But the Torah is not a history book. It is a book with a message whose content is supposed to make us, individually and collectively, better human beings. It matters little whether one is talking about 600,000 slaves or 600. What matters is the principle that the Torah is teaching – that slavery is wrong.
When we focus on historical veracity we miss the whole point. Neither the believer nor agnostic walk away with anything instructive from such a conversation. The sceptic is left saying ‘I feel very Jewish’ and have only school fees to show for it, whilst the believer retreats his focus to the miraculous twists and turns which often defy logic and lead to no inspiration whatsoever.
Take for instance this week’s reading, Parshat Mikeitz, which is all about the meteoric rise of Yosef from fancy slave boy in the royal dungeon to second in command to Pharaoh himself. Instead of asking ‘was Yosef real and how to prove it’ we should be asking is if what Yosef teaches us is worthwhile.
We’re told he was a spoilt kid who got under the skin of his brothers enough that they sold him as a slave after initially deciding to kill him. He was smart, dashing, and a natural leader. So far no great resume. That he resisted Potifar’s wife at great cost does show a man of integrity. But it’s his interpretation of Pharaoh’s dream and its actualisation that takes him to the league of the true greats.
Though that may sound like I’ve become a tarot card reading astrologist, I haven’t. think that Yosef’s interpretation of Pharaoh’s dream was the greatest thing ever. Yosef could have advised Pharaoh that they could make a killing but he needs partnership before he shares. The plan was simple. Pharaoh alone had the resources and authority to construct the storehouses for the lean years, this was the opportunity to turn the enterprise into an auction. Let those with the most money live, making the ruling class fabulously wealthy, others be damned. After his near-death experience at the hands of his brothers, we would even understand.

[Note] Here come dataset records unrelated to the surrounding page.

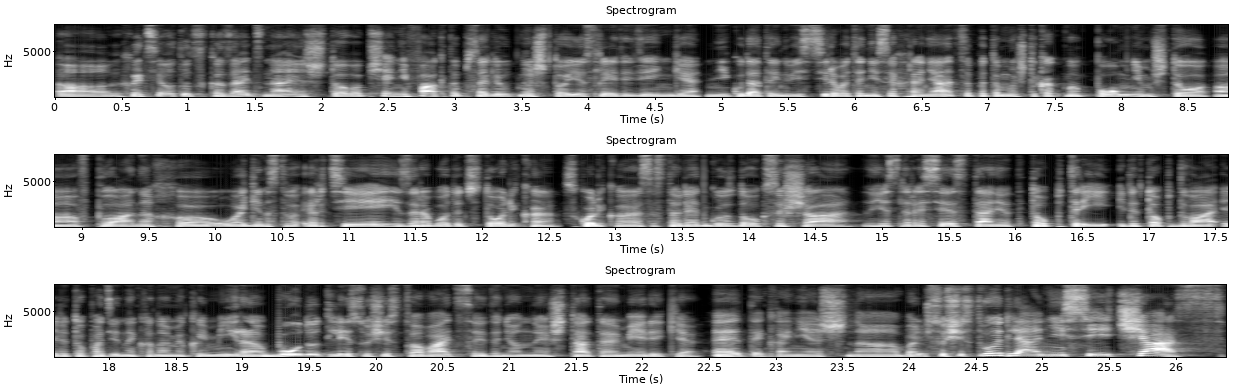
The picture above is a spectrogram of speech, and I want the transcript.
А, хотел тут сказать, знаешь, что вообще не факт абсолютно, что если эти деньги не куда-то инвестировать, они сохранятся, потому что, как мы помним, что а, в планах а, у агентства RTA заработать столько, сколько составляет госдолг США, если Россия станет топ-3 или топ-2 или топ-1 экономикой мира, будут ли существовать Соединенные Штаты Америки? Это, конечно, больш... существуют ли они сейчас?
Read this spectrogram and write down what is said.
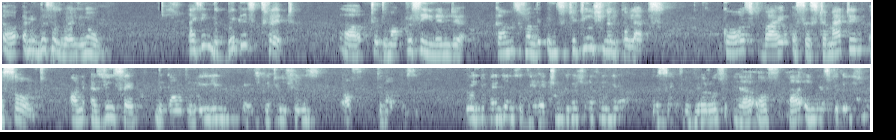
uh, I mean, this is well known, I think the biggest threat uh, to democracy in India comes from the institutional collapse caused by a systematic assault on, as you said, the countervailing institutions of democracy. The independence of the Election Commission of India, the Central Bureau uh, of uh, Investigation,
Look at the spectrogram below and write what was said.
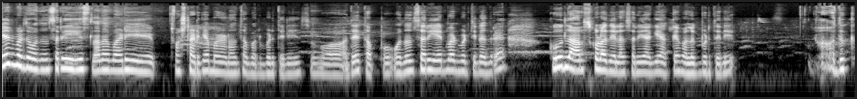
ಏನು ಮಾಡಿದೆ ಒಂದೊಂದು ಸರಿ ಸ್ನಾನ ಮಾಡಿ ಫಸ್ಟ್ ಅಡುಗೆ ಮಾಡೋಣ ಅಂತ ಬಂದ್ಬಿಡ್ತೀನಿ. ಸೊ ಅದೇ ತಪ್ಪು. ಒಂದೊಂದು ಸರಿ ಏನು ಮಾಡಿಬಿಡ್ತೀನಿ ಅಂದರೆ ಕೂದಲು ಆರಿಸ್ಕೊಳ್ಳೋದಿಲ್ಲ, ಸರಿಯಾಗಿ ಅಕ್ಕೆ ಮಲಗಿಬಿಡ್ತೀನಿ. ಅದಕ್ಕೆ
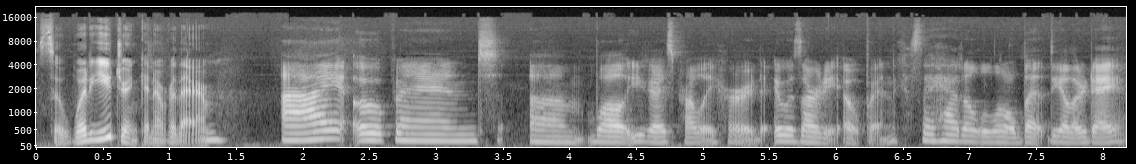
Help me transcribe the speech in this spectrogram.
So, what are you drinking over there? I opened, um, well, you guys probably heard it was already open because I had a little bit the other day.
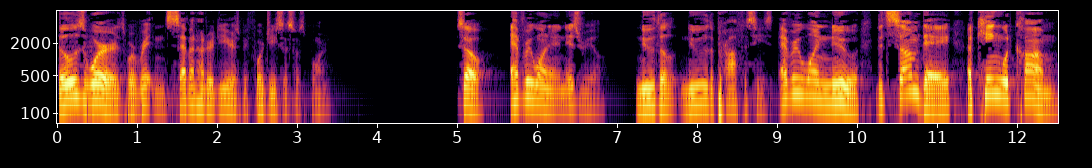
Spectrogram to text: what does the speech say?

Instead he suggested they plan to save the entire population. He personally supervises the handouts and no one is turned away. The food is made available for Egyptians and foreigners alike. Yosef was a humanist, probably a socialist, and most definitely a universalist.
How different is the current state of affairs? Whilst it is true there is a lower percentage of the world’s population dying from hunger literally or close enough, we are still talking about billions of people who suffer in that way. When our planet has more than enough resources to go around, it is human greed that gets in the way.
Yosef epitomised the notion of responsibility to others. Why is Yosef such a great guy leading to some opinions Mashiach will come from him? Because he believed we must not hog all the resources. Our last level luxury item should not come before the bread and water of someone in India or Africa. As a collective, we should be promoting to leadership those politicians who show the same empathy as Yosef did to the worst off, even foreigners. Why then is Foreign Aid of the West in such sharp decline?
How different it is when the richest economy on earth sends troops to the border to block entry to a group of the most destitute. The relevant president might shoot back and say that, like Yosef, he is the smartest person in the world. The part about integrity he would clumsily avoid, but the troop movement he will defend. Didn’t Yosef accuse the foreigners of being criminals?! Clearly then, he and I are of one mind.
The truth is that Yosef falsely accusing them was really only a bit of a prank on them. After all, they did nearly kill him and sold him off to suffer miserably. But he wasn’t serious! Accusing a hungry, destitute mass of humanity baselessly is the meanest nastiest thing one can do.
And so whether Yosef was a historical figure corroborated by extra-biblical sources is not really important. What is of profound relevance is the Torah’s message of our responsibility to our fellow human beings.
Shabbat Shalom and Happy Chanukah,